September saw one of the most challenging projects I’ve encountered seemingly fell apart overnight. If you want to know what hell looks like, Google “Michael DeVault Seattle” and read a few pages in. Regardless of what happened with Galacticon 4, and overlooking the nearly weekly requests I still get for information about the events of that weekend, I got to spend time with Steve and Loribeth, Janet and Nate, Hailey, Tye, Laurie, and a bunch of other people too numerous to mention. I won’t talk about how pot is legal there or that, almost hilariously, you can buy it in a posh store, but you can’t pay for it with a debit card because that would be a Federal crime. There’s an ATM in the store, though, and that makes it okay.

In December, shortly before Christmas, and after putting off a couple of visits due to work commitments and, well, life events, I finally knuckled under and set off on a great adventure to the Northeast. Now, understand this southern boy has never strayed above the Mason Dixon Line since he was old enough to know better. But Loribeth and Steve insisted I come to their neck of the woods to spend some time on the mountain, enjoy some much needed R and R, and to watch the premier of Star Wars: The Force Awakens in IMAX. We had a wonderful week in New England, and I got to visit…well, here are some pictures to recap the trip:

Interestingly, in spite having lived just a couple of hours from the city, Loribeth had never been to New York. Bob Teague, an old friend from Monroe, proved a wonderful guide that made sure our single day in the city was the most it could be. And then, the next day, I went home. That was Vacation Part I, between the semesters. I counted up 18 states in 7 days, and the whole time, my Green Cheek Conure, Oliver, was a trooper. I think he enjoys car rides more than I do, and he definitely got to spend some quality time with Steve, who Loribeth calls the animal whisperer.

Everyone remarks how much Kya looks like the boys, even though they don't share DNA.

Everyone remarks how much Kya looks like the boys, even though they don’t share DNA.

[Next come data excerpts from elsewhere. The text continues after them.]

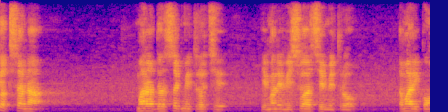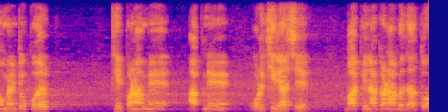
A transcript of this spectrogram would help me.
કક્ષાના મારા દર્શક મિત્રો છે, એ મને વિશ્વાસ છે મિત્રો. તમારી કોમેન્ટ ઉપરથી પણ અમે આપને ઓળખી રહ્યા છે. બાકીના ઘણા બધા તો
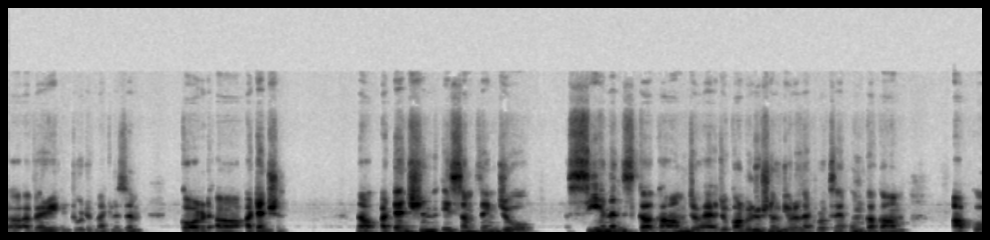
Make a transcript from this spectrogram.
uh, a very intuitive mechanism called uh, attention now attention is something जो CNNs का काम जो है जो convolutional neural networks हैं उनका काम आपको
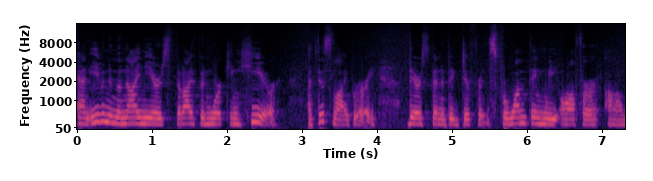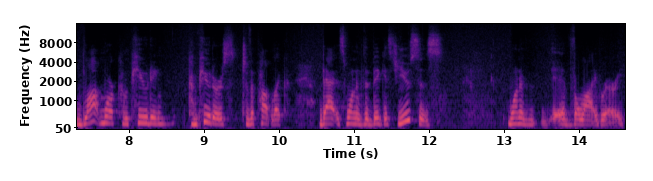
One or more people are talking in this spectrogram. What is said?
And even in the nine years that I've been working here at this library, there's been a big difference. For one thing, we offer a lot more computing computers to the public. That is one of the biggest uses one of, of the library.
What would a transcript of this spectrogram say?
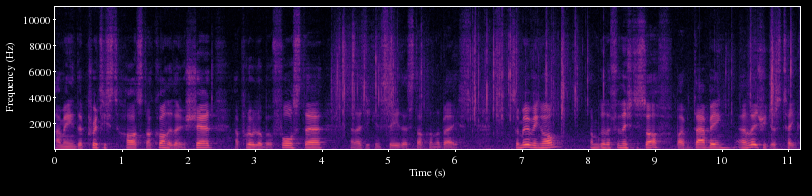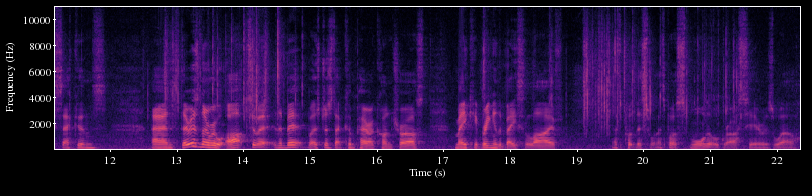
I mean, they're pretty hard stuck on, they don't shed. I put a little bit of force there, and as you can see, they're stuck on the base. So moving on, I'm going to finish this off by dabbing, and literally just take seconds. And there is no real art to it in a bit, but it's just that compare and contrast making bringing the base alive. Let's put this one let's put a small little grass here as well.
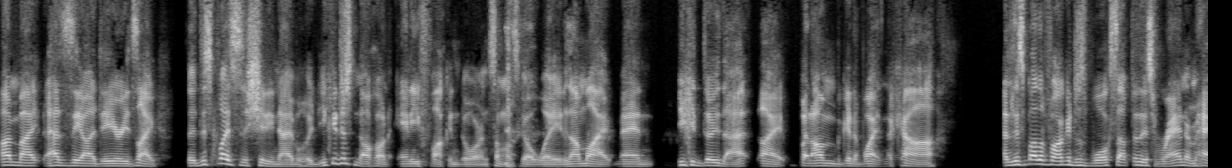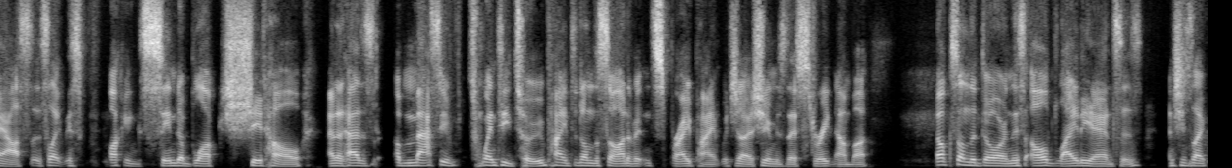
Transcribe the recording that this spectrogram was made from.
my mate has the idea. He's like, this place is a shitty neighborhood. You could just knock on any fucking door and someone's got weed. And I'm like, man, you can do that. Like, but I'm gonna wait in the car. And this motherfucker just walks up to this random house. It's like this fucking cinder block shithole, and it has a massive 22 painted on the side of it in spray paint, which I assume is their street number. Knocks on the door, and this old lady answers, and she's like,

Christmas back home was pretty awesome. I spent a few days with friends and family. And therein is, perhaps, the greatest part of 2015. Many of you know the stories of my daughter  and our adventures, of which I have written many many times here, in the magazine, in the newspaper, or on Facebook/Twitter/MySpace. What you don’t know is I have two sons. And this year, for Christmas, well…let’s just say there are going to be a whole lot of new adventures to talk about. And most of those will probably get revisited come next January, when I undertake “2016: the Year in Review.” This time, though, I promise I’ll keep you posted along the way.

You can expect lots of discussions about politics, as before, and my culinary adventures, as I find Nashville cuisine filling if unchallenging. I’m sure there will be more than a few vents about Comcast, a rave or three about Verizon, and other call center adventures. And there will be more than a few posts about poker. Here’s to the new year.


A side note: The practice of Lent, giving up indulgences as a sign of penitence,  doesn’t much make its way into Christianity outside of Catholicism and, to some extent I’m told, Anglican/Episcopalian practices. That being said, it is Lent, so I have given up the indulgent practice of not writing. That includes, Miika, the book I owe you from last November, a daily blog post here, and all those articles that I’m almost always late on.  I’m going to use this time to make sure that 2016 is one of my most productive years ever. -md